 Fitness boomed with running, aerobics
(Cooper), and rope jumping
Kenneth Cooper
 “Father
of the Modern Fitness Movement”
 Worked with NASA to help create
astronaut conditioning program
 Developed the 12-minute and 1.5-mile
fitness tests & the Aerobics Point System
 Publication of Aerobics in 1960’s
 Disease prevention thru aerobic exercise
 Cooper Institute (developed Fitnessgram)
http://www.cooperaerobics.com/default.aspx
Late 20th Century

Title IX (1972) began addressing
gender inequity
Fitness Craze (80’s)
 Increase
in emphasis
 Health/looks
 Have’s
and have not's
Trim/athletic
 Obese/SES

Curriculum Additions to PE

Adventure/Cooperative (late 60’s)






Outward bound, project adventure, team challenge
Movement Education (70’s)
Teaching games for understanding-tactical (1986)
Hellison’s model of social responsibility (1995)
Sport education (1994)
Wellness/fitness (1990’s)


Holistic/proactive (body, mind, spirit)
Lifetime activity
Today
 Sub-disciplines
 Exercise
physiology
 Biomechanics
 Motor learning
 Sport psychology
 Sport history/philosophy
Subdisciplines
 Anatomy
 The
physical
structure of
an animal
Subdisciplines
 Kinesiology
 Study
of
movement
(human in our
case)
Subdisciplines
 Biomechanics
 Study
of the
human body as a
mechanical
system, utilizes
principles drawn
from physics.
 No specific
course,
incorporated
throughout
Subdisciplines
 Physiology
 Functions
and
activities of living
organisms,
including all
physical and
chemical
processes.
Subdisciplines
 Exercise
physiology
 Study
of bodily
systems and their
reactions to
stress of
exercise.
Subdiscplines

Motor Learning



Focuses on how motor
skills are learned.
Areas: motor learning,
control, development
Categories



Initial
Elementary
Mature
Subdisciplines
 Sport
Psychology
 Study
of sport and
psychological
issues in sport
 Intervention
examples:
Relaxation, cue
control, mental
imaging, coping,
desensitization
Kinesiology
 Umbrella
term for
the total discipline
of sport and
exercise.
Today-“New PE”
 Not
a specific program or curriculum but a
philosophy of being more inclusive and
lifetime oriented. Began in 90’s and is

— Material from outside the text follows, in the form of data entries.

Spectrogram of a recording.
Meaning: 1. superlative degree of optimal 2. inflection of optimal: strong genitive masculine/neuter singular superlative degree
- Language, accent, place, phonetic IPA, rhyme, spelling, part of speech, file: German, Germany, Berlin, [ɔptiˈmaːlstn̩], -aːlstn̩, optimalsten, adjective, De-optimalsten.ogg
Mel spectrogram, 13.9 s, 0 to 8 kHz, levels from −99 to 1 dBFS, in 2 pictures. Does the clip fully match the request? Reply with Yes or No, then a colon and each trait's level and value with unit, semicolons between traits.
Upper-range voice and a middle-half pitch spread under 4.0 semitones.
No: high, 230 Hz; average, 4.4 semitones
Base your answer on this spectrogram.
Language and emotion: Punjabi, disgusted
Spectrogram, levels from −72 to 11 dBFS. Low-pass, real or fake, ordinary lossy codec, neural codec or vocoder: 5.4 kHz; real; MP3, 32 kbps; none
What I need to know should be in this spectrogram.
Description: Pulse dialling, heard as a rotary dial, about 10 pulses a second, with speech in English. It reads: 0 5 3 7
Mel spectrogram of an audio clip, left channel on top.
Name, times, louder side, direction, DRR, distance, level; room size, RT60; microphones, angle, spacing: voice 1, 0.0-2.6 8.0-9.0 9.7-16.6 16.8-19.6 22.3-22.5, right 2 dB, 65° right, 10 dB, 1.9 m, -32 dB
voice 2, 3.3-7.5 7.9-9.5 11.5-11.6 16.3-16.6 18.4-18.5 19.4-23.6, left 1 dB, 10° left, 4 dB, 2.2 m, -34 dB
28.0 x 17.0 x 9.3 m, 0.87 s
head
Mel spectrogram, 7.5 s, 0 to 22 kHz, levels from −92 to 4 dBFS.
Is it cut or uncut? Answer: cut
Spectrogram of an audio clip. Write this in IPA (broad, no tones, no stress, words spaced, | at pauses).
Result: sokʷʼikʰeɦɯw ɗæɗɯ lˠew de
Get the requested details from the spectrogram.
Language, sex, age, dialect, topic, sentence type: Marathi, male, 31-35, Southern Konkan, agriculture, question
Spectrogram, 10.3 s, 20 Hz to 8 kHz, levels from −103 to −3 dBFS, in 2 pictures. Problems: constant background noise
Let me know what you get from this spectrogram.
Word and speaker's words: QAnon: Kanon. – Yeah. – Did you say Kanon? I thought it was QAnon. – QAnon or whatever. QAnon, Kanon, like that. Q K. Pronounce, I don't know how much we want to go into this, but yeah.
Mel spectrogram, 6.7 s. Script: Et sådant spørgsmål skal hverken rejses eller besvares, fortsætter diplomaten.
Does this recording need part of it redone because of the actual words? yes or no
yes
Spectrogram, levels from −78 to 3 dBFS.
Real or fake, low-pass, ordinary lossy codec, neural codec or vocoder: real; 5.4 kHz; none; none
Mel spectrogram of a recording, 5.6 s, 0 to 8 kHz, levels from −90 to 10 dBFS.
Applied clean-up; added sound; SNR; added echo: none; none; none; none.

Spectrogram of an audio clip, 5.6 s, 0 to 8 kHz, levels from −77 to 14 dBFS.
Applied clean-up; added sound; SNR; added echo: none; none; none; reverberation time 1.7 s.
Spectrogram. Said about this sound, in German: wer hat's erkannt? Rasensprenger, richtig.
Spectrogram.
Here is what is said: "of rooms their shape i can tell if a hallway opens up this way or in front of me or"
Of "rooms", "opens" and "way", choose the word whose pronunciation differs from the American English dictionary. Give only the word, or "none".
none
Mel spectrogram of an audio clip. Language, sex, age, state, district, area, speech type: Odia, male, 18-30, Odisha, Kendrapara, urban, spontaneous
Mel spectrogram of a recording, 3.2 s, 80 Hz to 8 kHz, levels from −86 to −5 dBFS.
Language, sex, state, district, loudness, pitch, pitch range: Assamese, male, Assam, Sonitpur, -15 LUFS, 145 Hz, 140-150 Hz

considered the norm today.
 Covered
in more depth later
Today: Down Sides
 Reduction
of time allotted PE
 Disparities in instruction
 Roll
out the ball “gym teachers”
 Marginalization
 NCLB
Today: Positive Side
 Increasing
fitness and wellness focus
 More lifetime activities; inclusivity
 Improved status
 Engine for reduction in obesity and
diabetes
 Greater recognition of the importance of
physical activity in many facets of life
Leaders in the Field

George Graham,
PSU


PECentral
Children Moving
Many others too

Judy Rink, USC


Standards
South Carolina
Physical Education
Assessment
Program (SCPEAP)
Depends on You
Webquest HW
 Due
Download

History of PE